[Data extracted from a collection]
--------
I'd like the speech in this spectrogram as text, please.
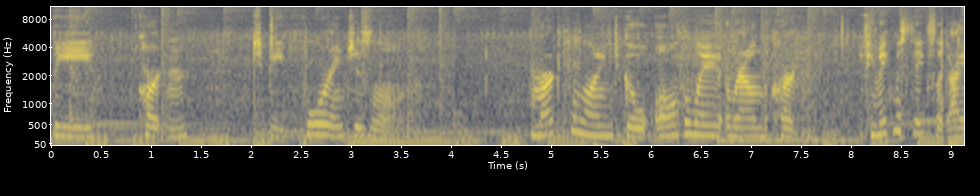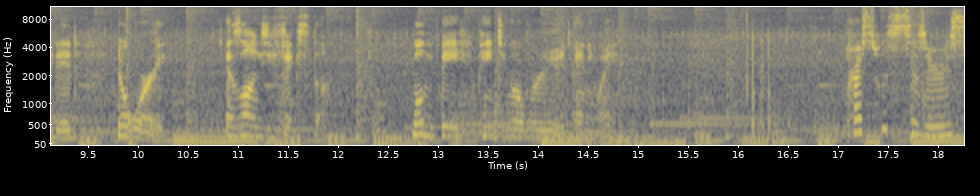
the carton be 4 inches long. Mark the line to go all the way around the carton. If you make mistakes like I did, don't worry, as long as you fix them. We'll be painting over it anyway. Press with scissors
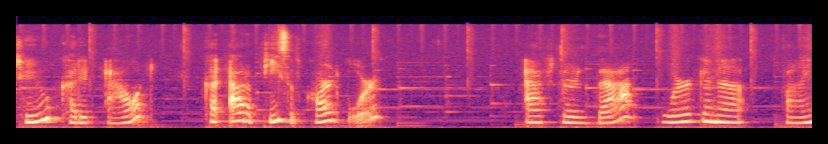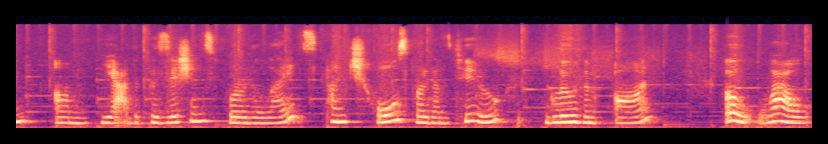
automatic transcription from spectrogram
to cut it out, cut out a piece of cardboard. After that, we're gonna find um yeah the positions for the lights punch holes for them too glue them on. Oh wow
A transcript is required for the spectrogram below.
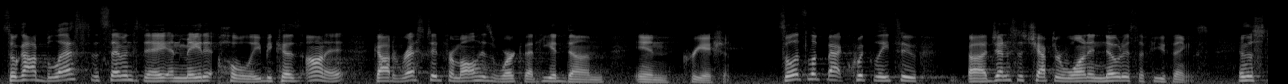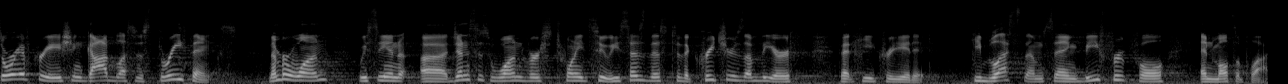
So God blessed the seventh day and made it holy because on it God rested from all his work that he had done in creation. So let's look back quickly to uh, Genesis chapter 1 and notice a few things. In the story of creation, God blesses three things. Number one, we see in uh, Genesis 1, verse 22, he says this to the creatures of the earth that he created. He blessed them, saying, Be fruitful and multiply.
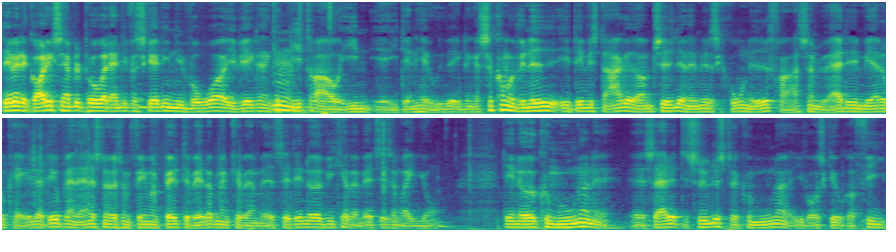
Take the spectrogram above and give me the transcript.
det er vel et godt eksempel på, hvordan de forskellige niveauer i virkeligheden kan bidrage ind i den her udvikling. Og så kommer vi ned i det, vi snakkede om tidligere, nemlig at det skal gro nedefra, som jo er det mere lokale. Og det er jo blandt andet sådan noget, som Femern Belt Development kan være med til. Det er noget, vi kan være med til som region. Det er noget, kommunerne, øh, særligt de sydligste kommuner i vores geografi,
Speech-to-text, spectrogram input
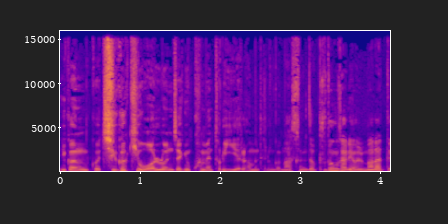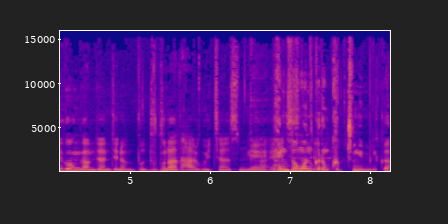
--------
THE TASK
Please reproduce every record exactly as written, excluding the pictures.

SOLVED EXERCISE
I'd like the speech in this spectrogram as text, please.
the carton be 4 inches long. Mark the line to go all the way around the carton. If you make mistakes like I did, don't worry, as long as you fix them. We'll be painting over it anyway. Press with scissors
automatic transcription from spectrogram
to cut it out, cut out a piece of cardboard. After that, we're gonna find um yeah the positions for the lights punch holes for them too glue them on. Oh wow
A transcript is required for the spectrogram below.
So God blessed the seventh day and made it holy because on it God rested from all his work that he had done in creation. So let's look back quickly to uh, Genesis chapter 1 and notice a few things. In the story of creation, God blesses three things. Number one, we see in uh, Genesis 1, verse 22, he says this to the creatures of the earth that he created. He blessed them, saying, Be fruitful and multiply.
Take the spectrogram above and give me the transcript.
det er vel et godt eksempel på, hvordan de forskellige niveauer i virkeligheden kan bidrage ind i den her udvikling. Og så kommer vi ned i det, vi snakkede om tidligere, nemlig at det skal gro nedefra, som jo er det mere lokale. Og det er jo blandt andet sådan noget, som Femern Belt Development kan være med til. Det er noget, vi kan være med til som region. Det er noget, kommunerne, øh, særligt de sydligste kommuner i vores geografi,
Speech-to-text, spectrogram input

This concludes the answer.